Protesters, police clash in Greek anti-fascist demos

Protesters, police clash in Greek anti-fascist demos

ATHENS - Agence France-Presse
Protesters, police clash in Greek anti-fascist demos

People gather at the site where Fissas was stabbed to death, by man who sympathized with far-right Golden Dawn group, at Keratsini suburb southwest of Athens, Sept. 18. REUTERS photo

Protesters and police clashed across Greece on Sept. 18 as thousands demonstrated against fascism following the murder of a leftist musician by a suspected neo-Nazi.

Police fired tear gas at protesters in Athens, the northern city of Thessaloniki and the western city of Patras amid heightened tensions following the killing early Sept. 18.

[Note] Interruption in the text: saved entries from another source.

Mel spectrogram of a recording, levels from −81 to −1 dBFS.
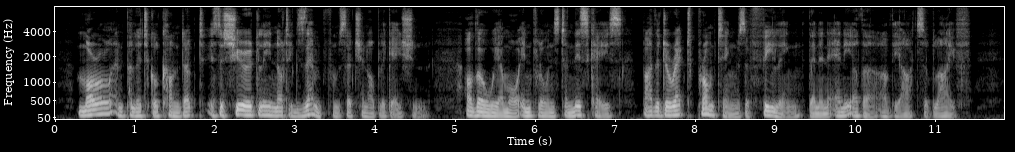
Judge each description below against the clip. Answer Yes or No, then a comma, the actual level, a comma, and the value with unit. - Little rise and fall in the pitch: No, average, 4.8 semitones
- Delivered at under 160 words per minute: No, average, 175 wpm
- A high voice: No, very low, 95 Hz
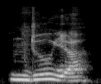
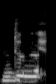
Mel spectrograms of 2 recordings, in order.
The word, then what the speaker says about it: Nduja: And Lucas mentioned Nduja. Oh, now, Nduja. He has made some Nduja. Is that how you pronounce it?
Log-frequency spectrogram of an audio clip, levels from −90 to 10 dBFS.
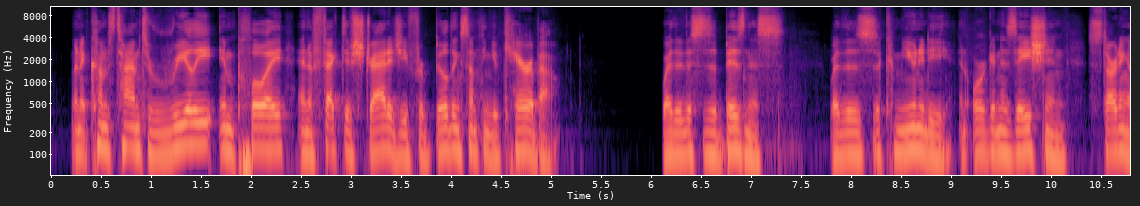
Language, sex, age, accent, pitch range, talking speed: English, male, 20-39, American, 100-115 Hz, 160 wpm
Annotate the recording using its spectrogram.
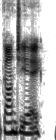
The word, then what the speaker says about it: Ganjier: How do you spell that, Ganjier? – G-A-N-J-I-E-R, Ganjier.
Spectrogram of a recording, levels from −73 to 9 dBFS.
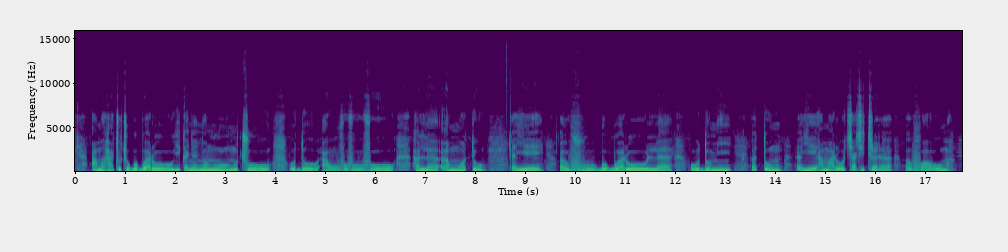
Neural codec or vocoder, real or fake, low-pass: vocoder, 44.1 kHz, 128 mel bands, Pupu-Vocoder; fake; 14.4 kHz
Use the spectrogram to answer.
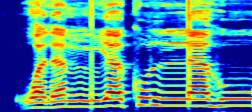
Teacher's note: وَلَمْ يَكُنْ لَهُ، یہاں پہ کچھ لوگ ناک میں بھی آواز لے کے آتے ہیں، مثلا وَلَمْ يَكُنْ لَهُ، یہ غلط ہے، کاف کو ڈائریکٹ لام کے ساتھ ملائیں گے، نون بالکل سائلنٹ ہے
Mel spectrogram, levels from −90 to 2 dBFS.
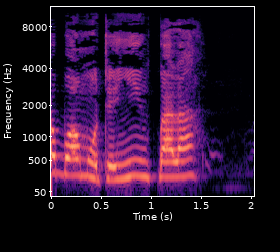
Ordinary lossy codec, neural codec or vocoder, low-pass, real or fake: MP3, 96 kbps; none; 9.9 kHz; real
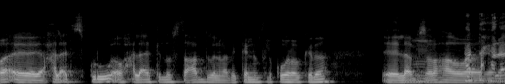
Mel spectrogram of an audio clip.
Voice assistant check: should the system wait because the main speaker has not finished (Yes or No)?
No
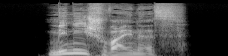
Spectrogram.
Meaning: genitive of Minischwein
- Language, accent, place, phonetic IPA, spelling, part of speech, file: German, Germany, Berlin, [ˈmɪniˌʃvaɪ̯nəs], Minischweines, noun, De-Minischweines.ogg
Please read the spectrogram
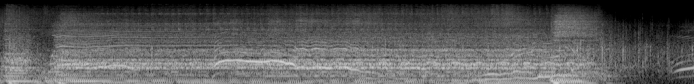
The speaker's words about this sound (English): The chubby-cheeked boy claps along.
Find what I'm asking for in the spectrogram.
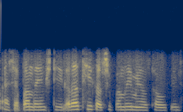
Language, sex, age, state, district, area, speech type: Kashmiri, female, 18-30, Jammu and Kashmir, Budgam, rural, conversation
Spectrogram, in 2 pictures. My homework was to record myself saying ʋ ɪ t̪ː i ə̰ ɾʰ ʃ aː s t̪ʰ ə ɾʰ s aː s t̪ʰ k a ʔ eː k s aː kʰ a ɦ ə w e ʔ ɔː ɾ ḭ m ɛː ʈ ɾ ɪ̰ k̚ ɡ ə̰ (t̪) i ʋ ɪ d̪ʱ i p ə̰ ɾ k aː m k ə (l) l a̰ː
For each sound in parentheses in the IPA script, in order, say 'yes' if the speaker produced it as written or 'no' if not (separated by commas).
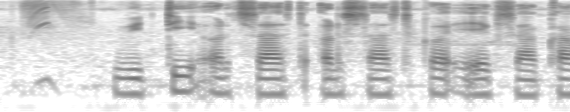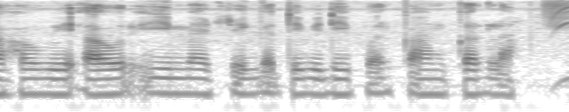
yes, no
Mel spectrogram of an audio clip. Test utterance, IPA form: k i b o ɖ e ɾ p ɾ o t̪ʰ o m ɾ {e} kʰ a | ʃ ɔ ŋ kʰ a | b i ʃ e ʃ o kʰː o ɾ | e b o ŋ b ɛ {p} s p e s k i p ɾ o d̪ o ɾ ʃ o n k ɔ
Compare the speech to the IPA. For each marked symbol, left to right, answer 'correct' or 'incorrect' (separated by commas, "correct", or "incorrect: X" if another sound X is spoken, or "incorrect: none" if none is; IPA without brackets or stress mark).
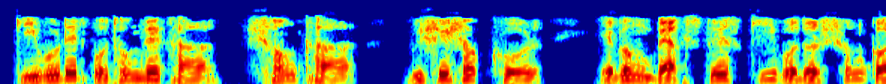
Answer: correct, incorrect: k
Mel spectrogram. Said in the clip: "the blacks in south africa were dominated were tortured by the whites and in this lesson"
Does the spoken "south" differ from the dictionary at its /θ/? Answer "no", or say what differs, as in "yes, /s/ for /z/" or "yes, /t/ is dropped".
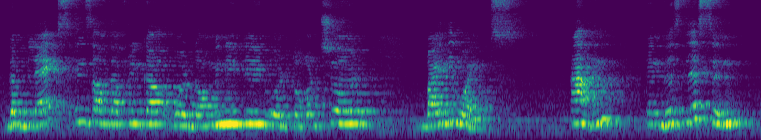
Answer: yes, /t/ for /θ/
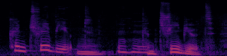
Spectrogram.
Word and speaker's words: contribute: Contribute. contribute. 그래서 또는 contribute라고 발음하는 경우도 있어요. Oh, yeah. You can say it both ways.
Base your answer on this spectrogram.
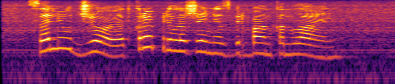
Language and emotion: Russian, neutral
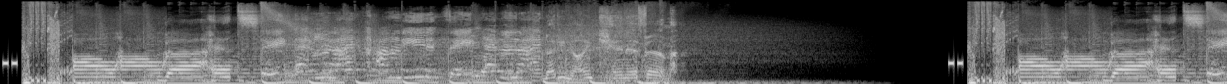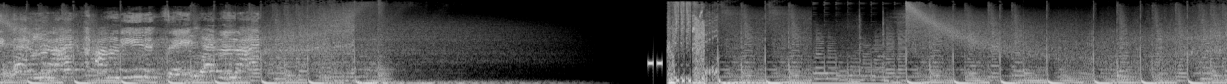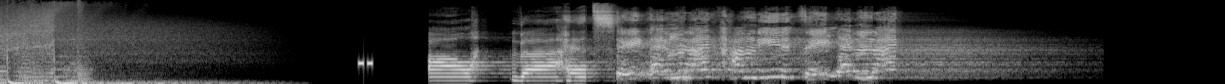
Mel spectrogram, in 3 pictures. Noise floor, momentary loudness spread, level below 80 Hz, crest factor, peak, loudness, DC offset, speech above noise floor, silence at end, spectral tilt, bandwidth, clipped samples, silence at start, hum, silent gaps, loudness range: -53 dBFS; 16 LU; -22 dBFS; 14 dB; -2 dBFS; -13 LUFS; under 0.1%; 40 dB; 2 s; -3 dB/octave; over 20 kHz; under 0.1%; 0.05 s; none; 9.07-9.48 s, 18.52-18.75 s, 27.79-28.12 s, 28.28-28.79 s; 10 LU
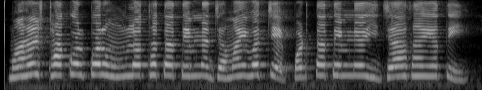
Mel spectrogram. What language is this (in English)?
Gujarati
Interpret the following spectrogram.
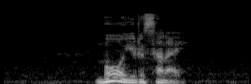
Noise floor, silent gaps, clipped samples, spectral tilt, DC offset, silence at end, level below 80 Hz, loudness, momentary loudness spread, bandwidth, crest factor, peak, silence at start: -60 dBFS; none; under 0.1%; -6.5 dB/octave; under 0.1%; 0.7 s; -40 dBFS; -24 LUFS; 16 LU; 11.5 kHz; 18 dB; -8 dBFS; 0.95 s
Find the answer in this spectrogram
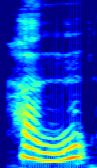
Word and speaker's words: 很: 很，喝，很，很，三声很。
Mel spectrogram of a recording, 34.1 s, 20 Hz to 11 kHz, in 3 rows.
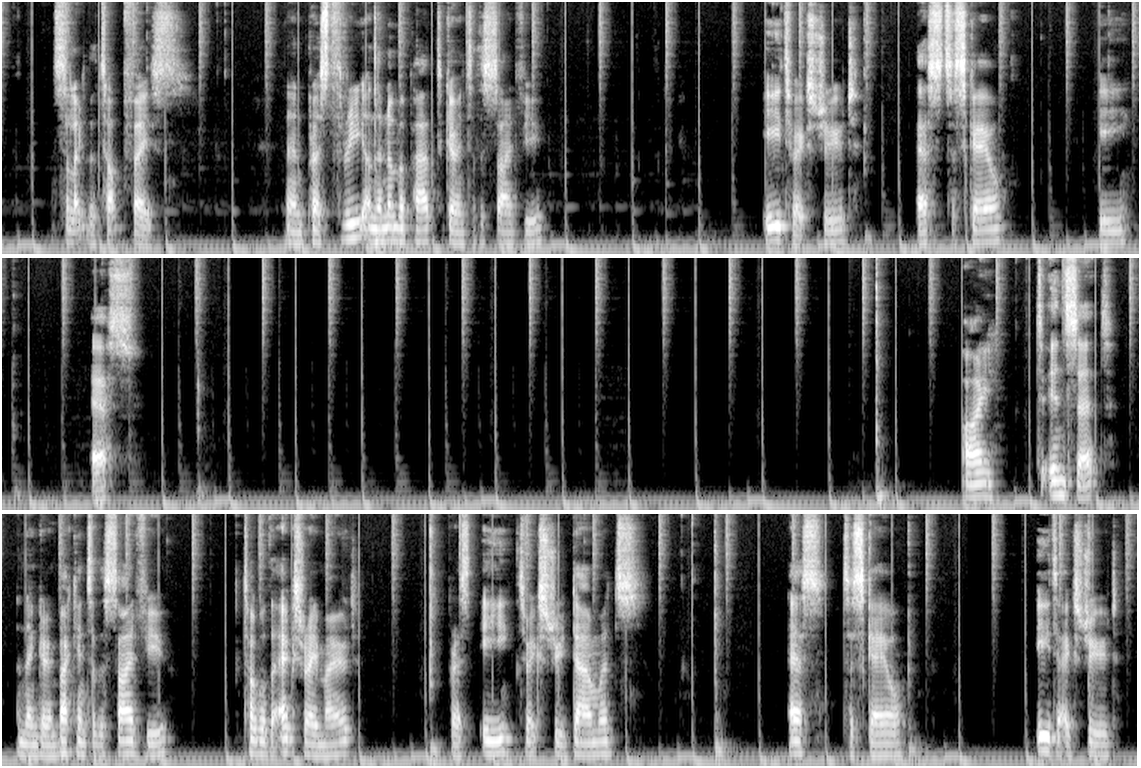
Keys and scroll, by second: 3.7 3, 4.4 super+3, 6.8 super+e, 8.6 s, 10.4 e, 12.2 s, 13.3 e, 14.5-17.2 typing, 16.7 super+e, 20.1 i, 23.3 3, 27.0 e, 29.8 s, 31.8 e, 33.6 s.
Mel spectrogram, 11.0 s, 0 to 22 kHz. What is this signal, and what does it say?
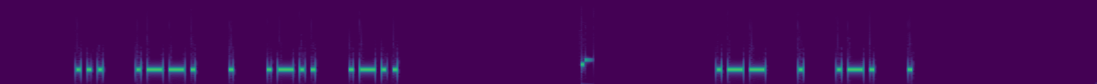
Morse code, heard as a keyed tone, about 22 wpm, spaced as for 16 wpm, 700 Hz. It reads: SPELL WERE
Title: 2x Character Spacing - Top 200 Words - 22wpm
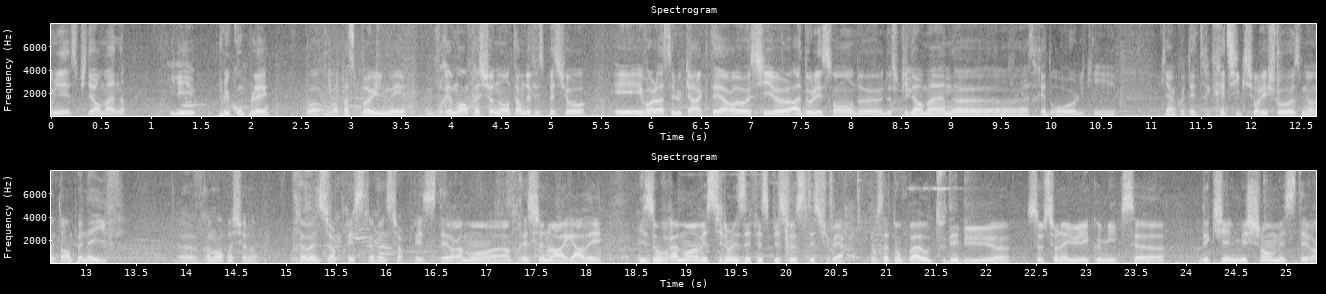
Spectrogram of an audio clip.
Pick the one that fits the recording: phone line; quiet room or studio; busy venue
busy venue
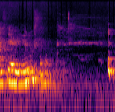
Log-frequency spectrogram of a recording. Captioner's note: laughs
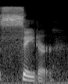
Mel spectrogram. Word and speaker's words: satyr: It's pronounced satyr.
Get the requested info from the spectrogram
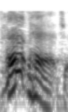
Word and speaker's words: Hathach: How do you say that, Ryan, since you're so good? You don't know. It's Hat Hatch. H-A-T-H-A-C-H. How else are you going to say it?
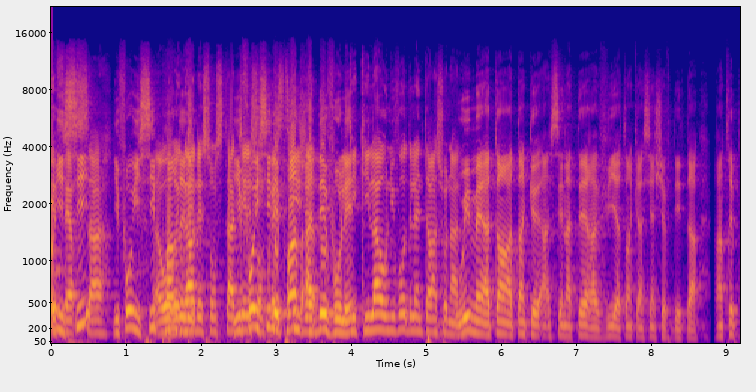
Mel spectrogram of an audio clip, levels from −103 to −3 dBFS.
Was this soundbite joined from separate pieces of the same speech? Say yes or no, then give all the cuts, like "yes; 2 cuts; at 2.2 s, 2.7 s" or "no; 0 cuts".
no; 0 cuts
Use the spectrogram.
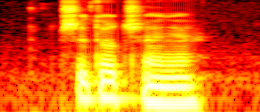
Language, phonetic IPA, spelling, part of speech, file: Polish, [ˌpʃɨtɔˈt͡ʃɛ̃ɲɛ], przytoczenie, noun, LL-Q809 (pol)-przytoczenie.wav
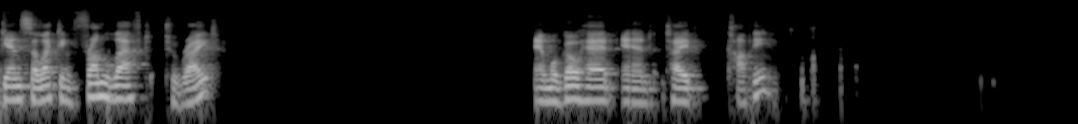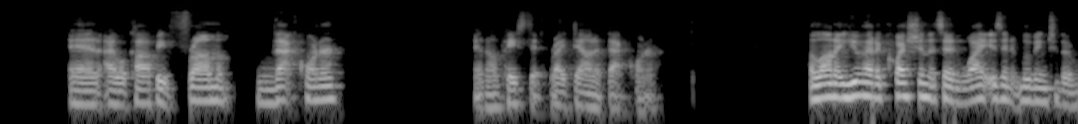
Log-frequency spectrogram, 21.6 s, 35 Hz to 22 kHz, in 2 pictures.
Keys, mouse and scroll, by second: 0.1 click, 7.8-9.4 typing, 10.0 Return, 13.8 click, 16.5 click, 17.8 Return.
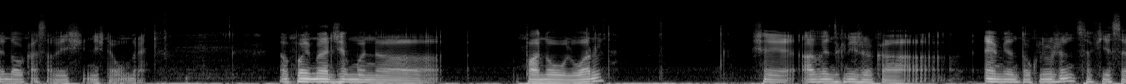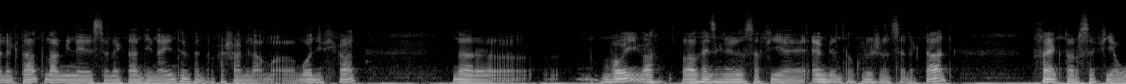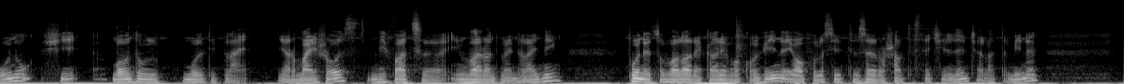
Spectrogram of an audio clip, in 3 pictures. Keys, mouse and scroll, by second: 0.3 click, 2.0 KP_1, 6.4 click, 23.5 click.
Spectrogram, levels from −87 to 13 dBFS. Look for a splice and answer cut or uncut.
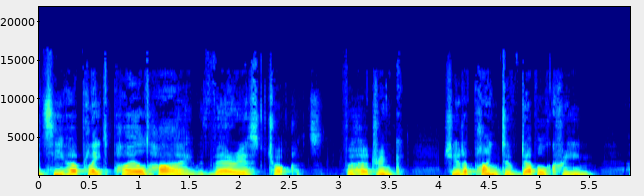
cut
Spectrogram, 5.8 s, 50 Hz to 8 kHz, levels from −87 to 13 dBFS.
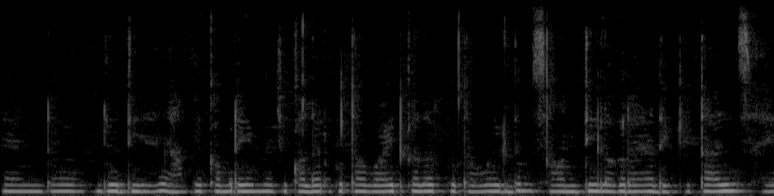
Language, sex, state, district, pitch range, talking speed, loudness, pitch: Hindi, female, Bihar, Bhagalpur, 250-260 Hz, 255 wpm, -41 LUFS, 255 Hz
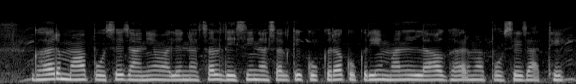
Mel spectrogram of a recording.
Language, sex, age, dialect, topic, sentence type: Chhattisgarhi, female, 56-60, Western/Budati/Khatahi, agriculture, statement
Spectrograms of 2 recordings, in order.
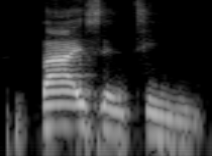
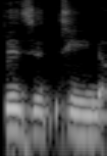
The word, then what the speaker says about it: Byzantine: frankly i've heard of byzantine also so some people pronounce the why once it's not a short word also pronounce the y as the long i and other people pronounce the y in this word in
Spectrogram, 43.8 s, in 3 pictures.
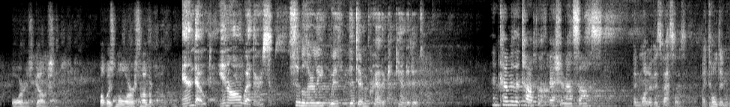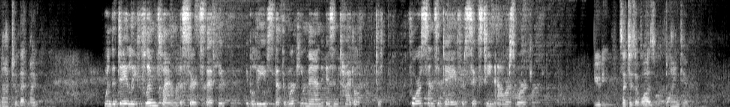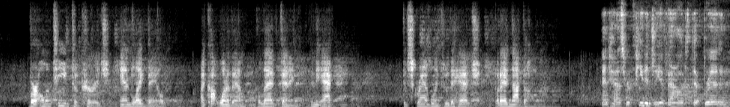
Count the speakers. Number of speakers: five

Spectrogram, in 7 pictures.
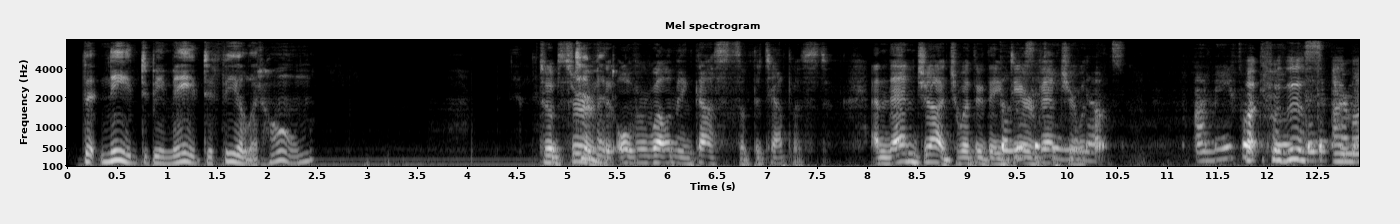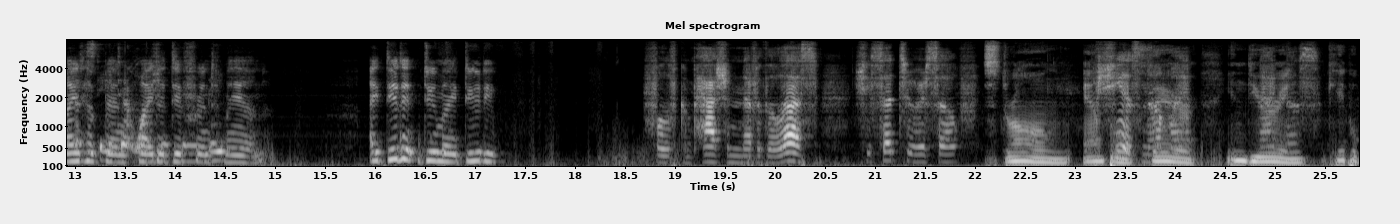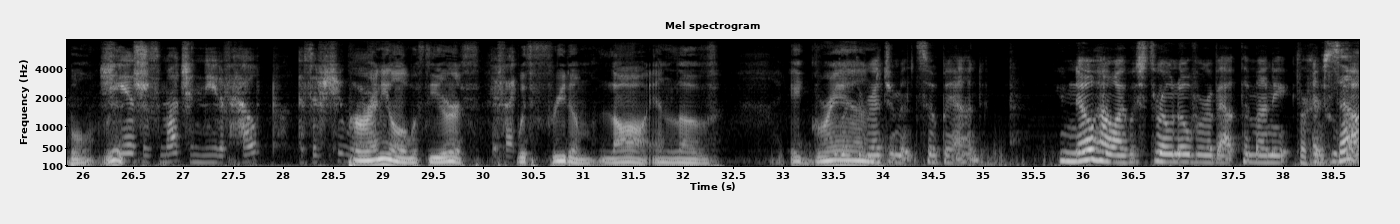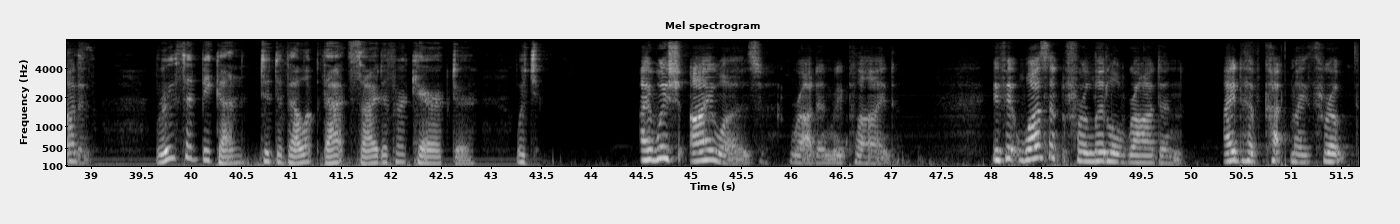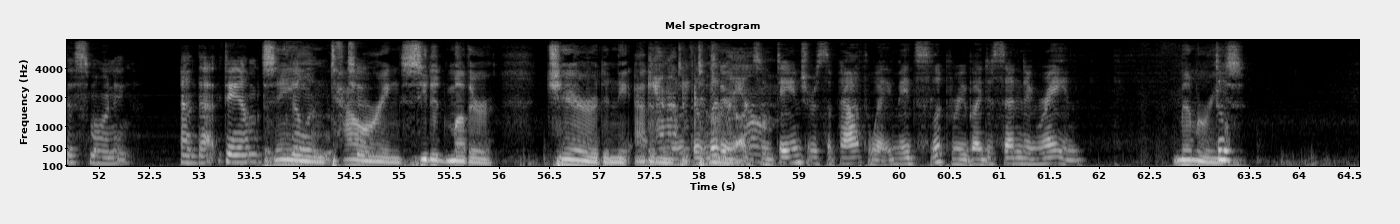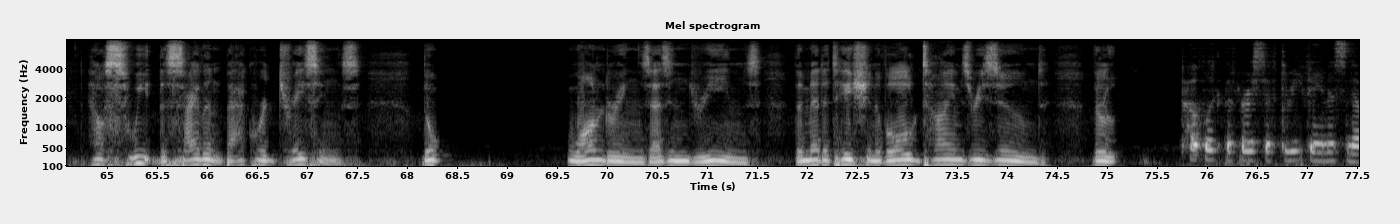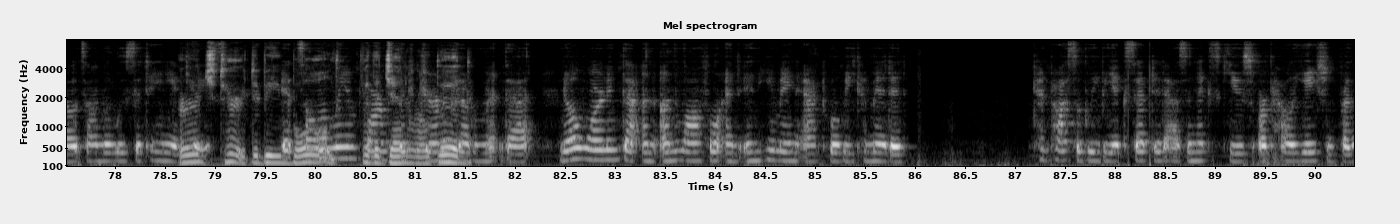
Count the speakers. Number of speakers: six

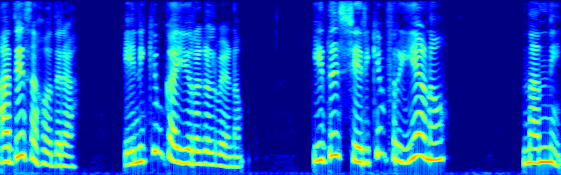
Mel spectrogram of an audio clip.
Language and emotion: Malayalam, happy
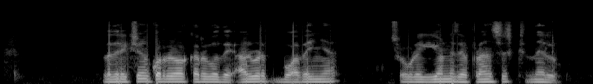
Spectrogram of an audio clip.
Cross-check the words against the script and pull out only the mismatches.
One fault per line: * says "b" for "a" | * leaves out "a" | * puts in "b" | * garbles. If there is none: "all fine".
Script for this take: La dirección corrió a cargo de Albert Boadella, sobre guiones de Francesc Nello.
all fine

Around 5,000 people took to the streets in the district of western Athens where 34-year-old Pavlos Fyssas was stabbed to death outside a cafe, shouting "break down the fascists" and wielding banners that read "fascism, never again".

Most protested peacefully, but police officers fired volleys of tear gas at a group of demonstrators who pelted them with wooden sticks and stones, and arrested 23 people.

In Thessaloniki, where some 6,000 people marched, police fired tear gas after some protesters smashed shop windows.

Around 1,000 protesters threw rocks and molotov cocktails at police forces in Patras, who responded with tear gas. A retired police officer was injured in the scuffles, according to a police source.

A 45-year-old alleged member of the Golden Dawn neo-Nazi group who was arrested at the scene has confessed to stabbing Fyssas, a left-wing hip hop singer, police said.

The suspect's wife was also arrested for giving false evidence to police during the investigation.

The victim's father told reporters he had been "hunted down" by a group of assailants and dealt a "professional" stab blow.

Golden Dawn has denied any connection to the murder, which came a few days after a group of Communists were beaten by suspected neo-Nazis.

The anti-fascist protests came as around 20,000 people marched peacefully in Athens, Thessaloniki and other cities during a two-day strike called by the civil servants' union ADEDY.

The were protesting against a job redeployment scheme demanded by Greece's EU-IMF creditors that is likely to bring additional layoffs in the recession-hit country.

Golden Dawn, which ranks third in opinion polls despite being implicated in violence, has capitalised on the country's recession plight and widespread anger towards mainstream parties for failing to tackle decades of corruption.

Government spokesman Simos Kedikoglou blamed the killing squarely on Golden Dawn, condemning the group's "raw violence" and calling on other parties to "raise a barrier to the vicious circle of tension and violence".

Hard hit by the economic crisis, Greece is experiencing a sixth year of continuous recession and has a staggering 27 percent unemployment rate.

The indebted country has pledged to axe 4,000 state jobs and redeploy 25,000 public sector workers by the end of the year.